Earlier we covered the “Just OK is not OK” message phenomenon. It started with AT&T and crossed over into the automotive industry.

We wrote:

Direct Ecommerce auto sales may not kill your dealership in the next few years.  But it is a real threat. Carvanas and Vrooms will come and go.  New startups will pop up with other ideas to chop up and reform the customer buying experience.  Some dealers are already meeting the challenge by building or partnering so they too can not just market, but also sell online.  My last car was bought through such a traditional dealership.  I didn’t set foot in the dealership and I loved it.

There is no doubt that the Internet and technology are impacting the industry and forcing dealers to be more nimble and receptive to change.  You can’t ignore new and more effective ways to reach prospects online, convert them to buyers, and reduce your current costs of doing business.

You can’t settle for just being OK.  More importantly, your customers won’t let you settle.  They’ll simply find a dealer who is more in tune to how they shop and buy now – like I did – not how it used to be done 50 or even 20 years ago.

It certainly applies in EZ360’s specific dealer niche of vehicle photo systems.  Consider the cars in the featured image  above. The vehicle on the left is shot outdoors, already a bad sign since you can’t control lighting strength, source, and reflections. The photo is low resolution.  The background is busy and distracting. All in all, it’s a poor photo. Or rather … it’s ok.

You – or more importantly your prospective buyer –  can tell that the vehicle is real. The car matches the make and model you’re promising.  Point for you!  They can see your dealer name on a plate.  It looks like the car may have had a recent car wash. So it’s … ok?

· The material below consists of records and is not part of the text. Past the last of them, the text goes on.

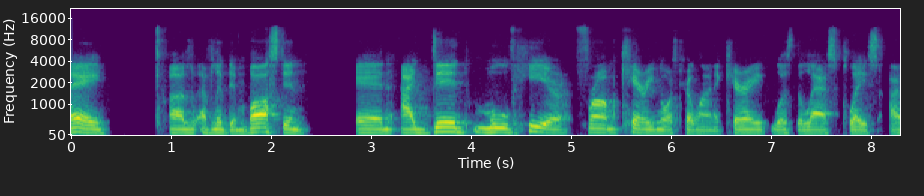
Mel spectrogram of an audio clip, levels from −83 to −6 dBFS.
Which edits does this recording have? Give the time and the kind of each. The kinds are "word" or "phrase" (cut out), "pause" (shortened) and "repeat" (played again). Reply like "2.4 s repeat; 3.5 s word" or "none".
none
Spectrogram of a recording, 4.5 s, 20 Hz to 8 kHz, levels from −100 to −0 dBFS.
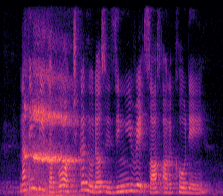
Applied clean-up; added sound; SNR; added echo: none; Car; -2 dB; none.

Aside from that, who knows?  You can’t see all around it.  You can’t see in it.  You can’t see details.  You can’t see the vehicle dashboard, monitor, and other sexy features.  You don’t know if there is major body damage on the other side or minor damage anywhere.  And you expect a web visitor to like it and call you on the phone to see it?

To compound the problem you  priced it as a newly refreshed car with no imperfections.  But your photo sucks, I mean is just ok, and so your web visitor can’t see that.  Is this how you sell a product for thousands – or tens of thousands – of dollars?

Meanwhile, the dealer down the street uses EZ360 photo studio and software like the vehicle on the right side of the photo.  His vehicle display page shows consistent gorgeous pictures with exterior spin animation, interior 360, and video.  The high resolution photos show closeups of key details.  Now THAT’S a car a guy or gal can fall in love with … and buy.

What’s the likelihood of a poorly presented car attracting leads or selling online compared to similar vehicles that are professionally shot?  Not good.  What are the odds that the first dealer is going to have to chop one and then two thousand dollars off the vehicle price to move it. Much higher.

Is ok really just ok?